“Thank you,” Pam mumbled, pushing said glasses up the bridge of her nose. “I like your no glasses—I mean your eyes!” she tried to recover her incredibly awkward sentence. “They’re very blue and—I’m terribly sorry, I don’t often drink.”
“I am shocked and appalled,” Linda teased. “But actually, I’d say you’re handling it pretty well,” she winked, and that, Pamela did not look away from.
Suddenly, they weren’t alone. The men who’d bought them their first round were now standing uncomfortably close to their booth, the taller one leaning against it on Linda’s side, looking down at her.
“Do either of you fine ladies have anyone to kiss at midnight?” he asked with an overconfident smile.

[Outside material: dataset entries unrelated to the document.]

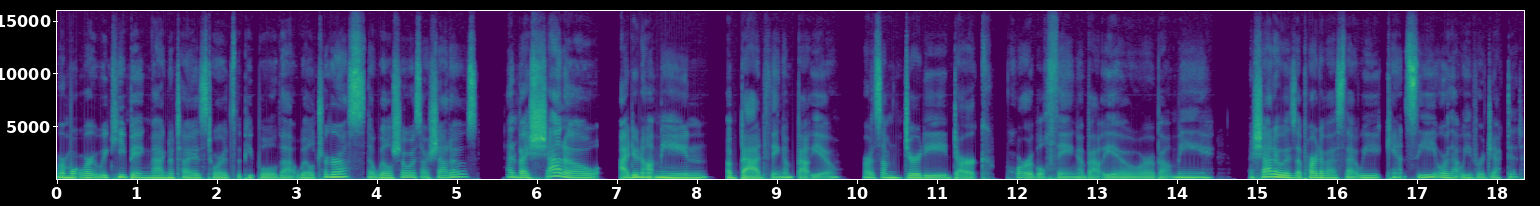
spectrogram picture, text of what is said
We're more, we're, we keep being magnetized towards the people that will trigger us, that will show us our shadows. And by shadow, I do not mean a bad thing about you or some dirty, dark, horrible thing about you or about me. A shadow is a part of us that we can't see or that we've rejected,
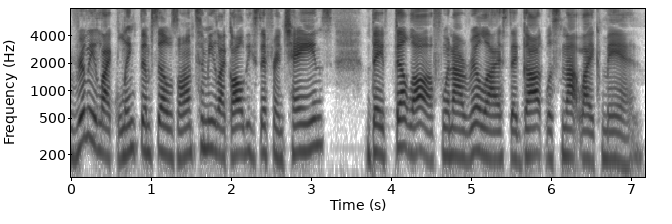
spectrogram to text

“Yes,” Linda answered him, blatantly showing off her engagement ring. “He’s at home, waiting for me.”
“And what about you, Sweetheart?” the other one asked, leering at Pam. “If you can take our drinks I’m sure you can take our—,”
All at once, Pam shot up from the table, saying: “I have to go,” before he even had time to finish his sentence. That predatory look in his eye…it made her skin crawl, and so she grabbed her jacket. “Linda, I need you to take me home.”
“I can give you a ride if you want, Baby,” the man assured her. “No need to interrupt your friend’s evening, especially now, only two minutes before midnight. What’s the point of celebrating New Year’s Eve if you don’t ring in the new year?”
“No,” Linda said firmly, getting to her feet. “Pamela’s right, we should be going. Late for a woman to be out without her husband anyway, especially on a holiday.” She pushed past them, taking Pamela by the arm and fighting the crowd once more until they were hit with that familiar gust of cold, fresh air.
“I’m sorry,” Pamela murmured as she walked arm-in-arm with Linda down the street. “I was enjoying myself, I didn’t…you could have stayed longer, I suppose, I just…” she trailed off when Linda pulled her into an alley two buildings over.
“Don’t apologize,” said the blonde, facing her now. “You shouldn’t have to do anything you don’t want to, especially listen to some jackass who would just use you up and throw you away. That’s not what you want.”
“N—no, it’s not,” Pam agreed, shaking her head, backing up slowly as Linda moved towards her…until she felt the cold, wet bricks of the building on her back. “T—that’s not what I want.”
Linda’s eyes flitted to Pam’s lips as she flicked her tongue out to wet her own. “Can I guess what it is you do want?”
Pam swallowed—hard—her heart beating almost violently in her chest. “It’s almost midnight,” her voice sounded small, barely louder than a whisper, swallowed up by the whistling wind that they were only barely cocooned from in the ally.
That seemed to be enough of an answer for Linda, because she took Pam’s hands in her own and pressed them back against the bricks, pinning her there.
Pam allowed her eyes to flutter closed, the warmth in her belly from the spirits nearly as hot as her blushed features as Linda moved forward, her kiss gentle.
The redhead welcomed it, everything she had wanted. This wasn’t like with the boy in the car, this was…different. This was Linda and her soft pink lips, and it felt…right.
Linda unbuttoned Pam’s jacket, slipping her arms inside and wrapping them around Pam’s waist as Pam allowed the woman’s questing tongue to slide against her bottom lip and into her mouth. Luckily, she was just buzzed enough not to be embarrassed by the moan she let slip.
The blonde smiled at that, pulling back just slightly, so they were still sharing the same air. “Would you still like me to take you home?”
Pam’s eyes blinked open, her stomach fluttering, heart racing, and her wet lips cold in the absence of Linda’s. “Yes, please.”